Having just configured a new Bloglines account for a specific project, I thought I’d add some of Bloglines’ ‘suggested feeds’, one of which is A List Apart.
In my feed reader tonight (and ALL worth a read!):
Put Your Content in My Pocket, by Craig Hockenberry, all about designing your website so that it shows up in the iPhone in a credible way, rather than looking like a dog’s dinner, which many sites do (especially SpamArrest).
“Apple is well on its way to selling ten million mobile Internet devices by the end of 2008. Besides being a great phone, the iPhone also includes a sophisticated new Safari browser. This version is touted as “the most advanced web browser on a portable device” and from what I’ve seen, it deserves this accolade.
So what does this mean for you? Millions of visitors accessing your content on a small display with very high resolution. At some point in the near future, you’re going to want to take a look at your current site design to make sure that it looks good and works well on this new device and its Mobile Safari browser.”
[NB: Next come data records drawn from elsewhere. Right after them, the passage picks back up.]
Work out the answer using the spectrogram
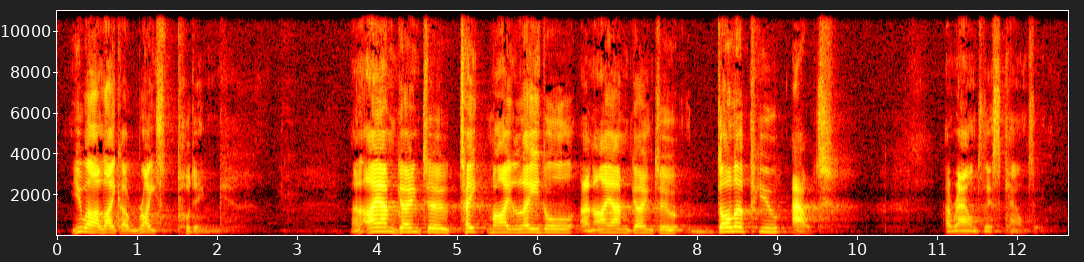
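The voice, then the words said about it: Broad Oxfordshire accent. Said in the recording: “Broad Oxfordshire accent.”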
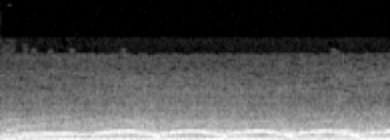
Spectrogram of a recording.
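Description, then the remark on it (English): An old-style police siren wails up and down in smooth repeating sweeps, loud and steady, over a low rumbling engine hum with no one talking. “Old school police cars, too.”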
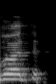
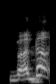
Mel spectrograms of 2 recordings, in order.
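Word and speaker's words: वद: So it will be mam vad, avam vad, asman vad. Vada, if you will say I'm going to fine, I'll need definitely $100 fine now. Vad you cannot say. Vada.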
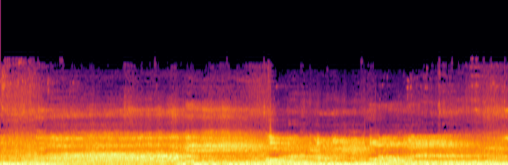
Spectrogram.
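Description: Slow sung liturgical chant with long held notes that glide from one pitch to the next, without a break.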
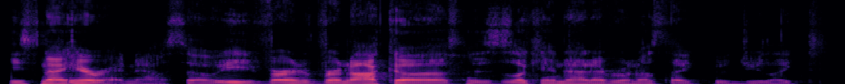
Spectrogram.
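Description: A man's voice: on the low side, steady tone, fast, fairly bright tone. A man acting as game master, narrating a tabletop game.

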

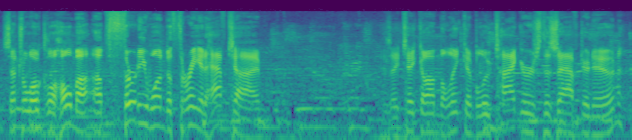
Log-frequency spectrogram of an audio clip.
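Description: A man calls a football game as play-by-play announcer. His voice sits high for a man. Music is clearly heard behind his live commentary. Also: a little slow. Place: outdoor football stadium broadcast.

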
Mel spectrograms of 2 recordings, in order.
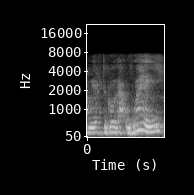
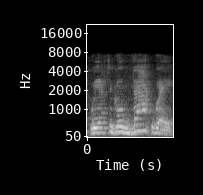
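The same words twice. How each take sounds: First: The word 'that' carries no special stress. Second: The word 'that' carries strong stress.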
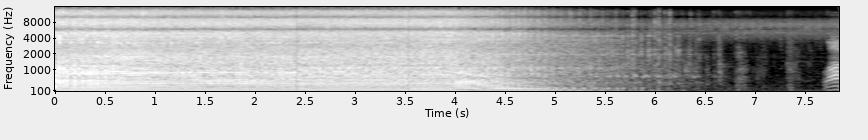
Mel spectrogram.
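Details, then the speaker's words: Ferris IS 2000 Z zero-turn mower running after an oil and filter change with no muffler fitted; loud, raw, rapid exhaust bark at a fast steady beat that dies away at shutdown. "hoopty, ain't it? Jeez. I tried to tell them they needed a muffler, but they wanted a lot for a muffler, so we said, Let's see."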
CSS @ Ten: The Next Big Thing, by Håkon Wium Lie. CSS is ten years old this year. Says Håkon:
“Consider the fine designs in the CSS Zen Garden [a truly wonderful site and source of great inspiration - Lee]. What makes them so exciting to look at?
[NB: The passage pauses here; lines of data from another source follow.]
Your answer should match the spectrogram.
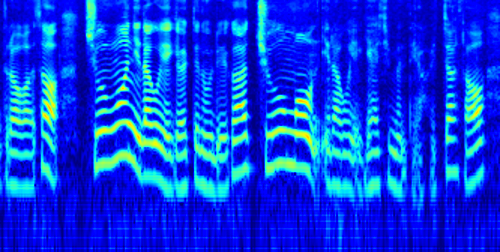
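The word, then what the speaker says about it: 注文: 그럴 문자인데 그대로 여러분 음독 들어가서 몬 이렇게 들어가서 주문이라고 얘기할 때는 우리가 주문이라고 얘기하시면 돼요. 그쵸? 그래서 주문에서 장음 들어가서 요거 계속 나왔던 단어인데 장음인 거 주의하시고요.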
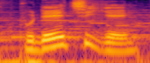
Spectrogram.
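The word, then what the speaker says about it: budae jjigae: out when you have the chance army stew pronounced as pudecige this is a delicious stew with a mix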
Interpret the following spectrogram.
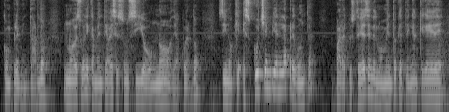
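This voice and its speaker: This man's voice sits in the mid range, creaky and somewhat dark. Speaking with a Colombian Spanish accent, he guides students through an English exam online, laying out rules and going back over important points. His delivery is explanatory, with repeated and restarted words and firm stress on key tips.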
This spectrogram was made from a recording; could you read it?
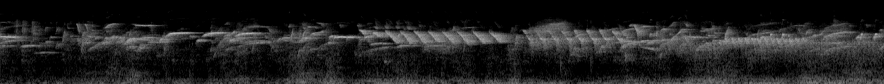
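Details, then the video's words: European goldfinch sings a fast, tinkling stream of high twittering notes, with buzzy trills and liquid chirps woven together without pause; European goldfinch. "Stieglitz Major -Goldfinch طائر الحسون الرائد"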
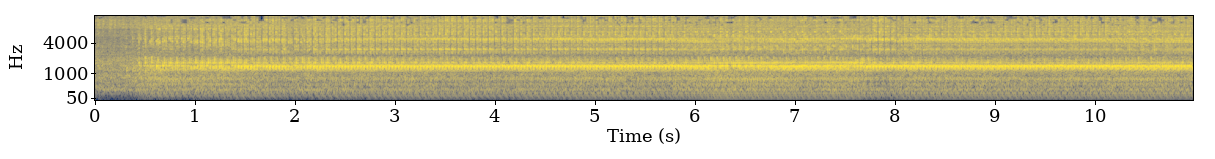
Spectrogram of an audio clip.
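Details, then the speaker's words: Milling machine climb milling the tang of a tailstock die holder after adding an angle plate behind the vise-held workpiece to cure chatter from lack of rigidity; steady high cutting whine, even beat, no harsh chatter. Smooth cut. "Well, it's definitely better. I've got to be careful because I'm climb milling here as well."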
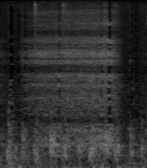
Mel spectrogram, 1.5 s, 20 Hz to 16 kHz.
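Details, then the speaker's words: 2009 Dodge Avenger, high mileage, passenger-side grinding/rattle: rough rasping clicks as the lifted front wheel is rocked by hand, showing heavy side-to-side and up-down play. Worn wheel bearing shedding metal pieces, sway links also worn. "I don't know how well I can show you this here but the enough that's picking it up got quite a bit of side to side up and down movement on it"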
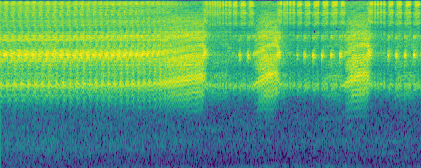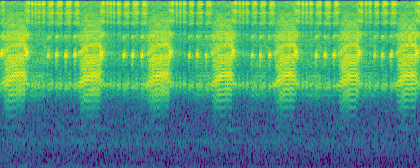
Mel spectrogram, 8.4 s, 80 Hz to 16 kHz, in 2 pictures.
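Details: Meimuna iwasakii cicada from Nanzhuang, Taiwan, September, recorded on a Sony A7s3 and Rode VideoMic NTG: a two-second unbroken shrill drone shifts into evenly spaced, sharp buzzy pulses repeated about every two-thirds of a second.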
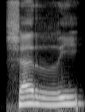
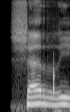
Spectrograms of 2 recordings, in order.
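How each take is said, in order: The two takes are said the same way.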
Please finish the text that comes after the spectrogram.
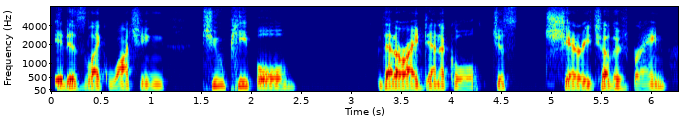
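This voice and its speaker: A man with a mid-pitched voice explains things in a casual, conversational way. He is emphatic and rambles, interrupting himself to restart. The recording is dry and free of room sound. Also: a little slow, a bit bright, dry recording. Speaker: project collaborator, guest.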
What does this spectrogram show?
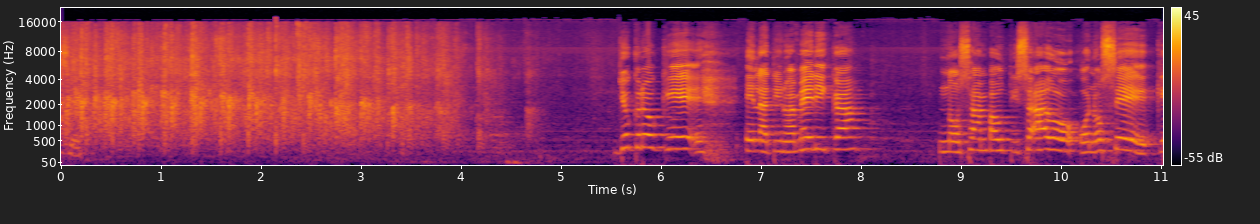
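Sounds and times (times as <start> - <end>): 
audience applause: 0.0 - 4.8
speech: 0.1 - 0.5, 5.6 - 8.1, 8.8 - 11.0.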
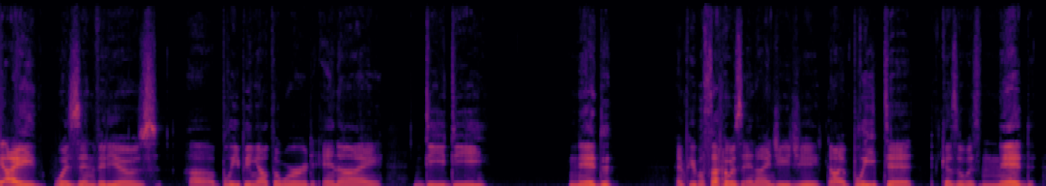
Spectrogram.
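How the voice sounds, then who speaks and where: A man talking casually on his video channel, rambling with lots of fillers and jumping into loud mocking voices when he quotes people. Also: mid-range voice, smooth, no echo, clean studio sound. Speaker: YouTuber. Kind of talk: casual monologue.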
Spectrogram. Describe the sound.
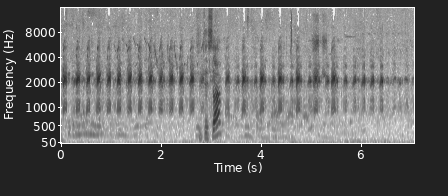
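Iberian tree frog, a small tree-dwelling frog, calling in a fast, steady, jerky train of sharp, rattling croaks that runs the whole time, loud, with a brief spoken remark midway.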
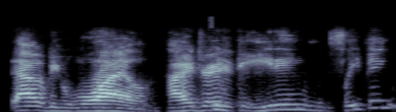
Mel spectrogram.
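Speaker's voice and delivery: high-pitched sarcastic disbelief; mock incredulity. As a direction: act scandalized at the very idea, pitch climbing. Mocking non-athlete arm wrestlers' disbelief.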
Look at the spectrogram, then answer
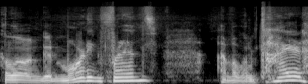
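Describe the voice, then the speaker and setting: Soft-spoken, a man lets his pitch swing very widely. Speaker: comic book YouTuber. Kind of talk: casual livestream chat. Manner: soft-spoken, keeping voice down.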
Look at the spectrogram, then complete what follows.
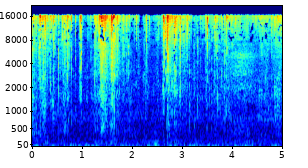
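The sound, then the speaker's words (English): The plastic packaging of a big pack of tissues crinkles continuously for about five seconds, a bright, crackly rustle with bursts of sharper crunching, fairly quiet overall and with no voices. “Yes, I use it to wipe things clean. Because I bought a big pack of them.”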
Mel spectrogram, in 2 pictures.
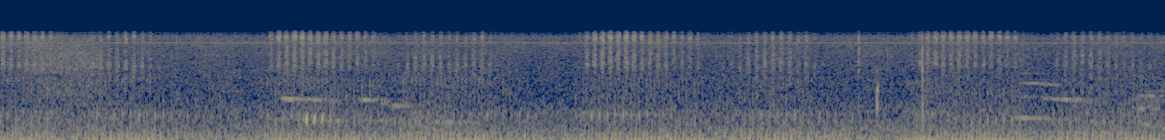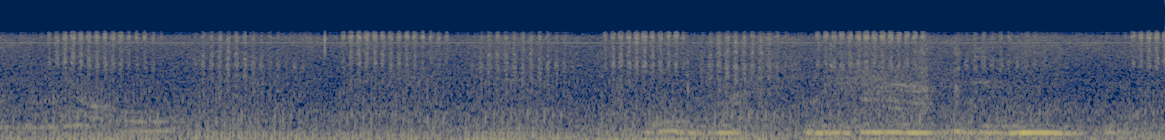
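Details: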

In part, it is the variety of fonts. Fonts convey design messages and create effect, and while in traditional print design there are a plethora of fonts available, fonts have been in limited supply on the web. Web designers depend on ten or so universally available fonts for their designs, and are reduced in large part to using Verdana and Arial over and over again.
A typical CSS Zen Garden design, on the other hand, uses a hand-picked font to render text and aligns the glyphs to a pixel-perfect degree…”
Håkon then goes on to describe how to use all those wonderful fonts that the ZenGarden designers find in your own designs!
Better Writing Through Design, by Bronwyn Jones. She has wise words of wisdom on the strategic and tactical use of wordsmiths when visually designing sites:
“Ideally, you should work with a writer from day one to design the voice of the copy in conjunction with the visual language of the site. And getting a writer involved early can help you solve lots of other problems—from content strategy issues to information architecture snags. Remember that writers are creatives too, and they are, in many cases, the keepers of the content your design ultimately serves.”
She goes on:
“While you’re sketching designs, jot down a quote or two. Collect tear sheets of words as well as images. Shoot rough video of someone you think would make the perfect spokesperson. Remember that by introducing your narrator persona, you’re creating an expert peer your users will come back to for advice, information, and inspiration.
That’s worth spending some time on. It also makes the actual business of copywriting much easier. Learn the language, then tell your story—not the other way around.”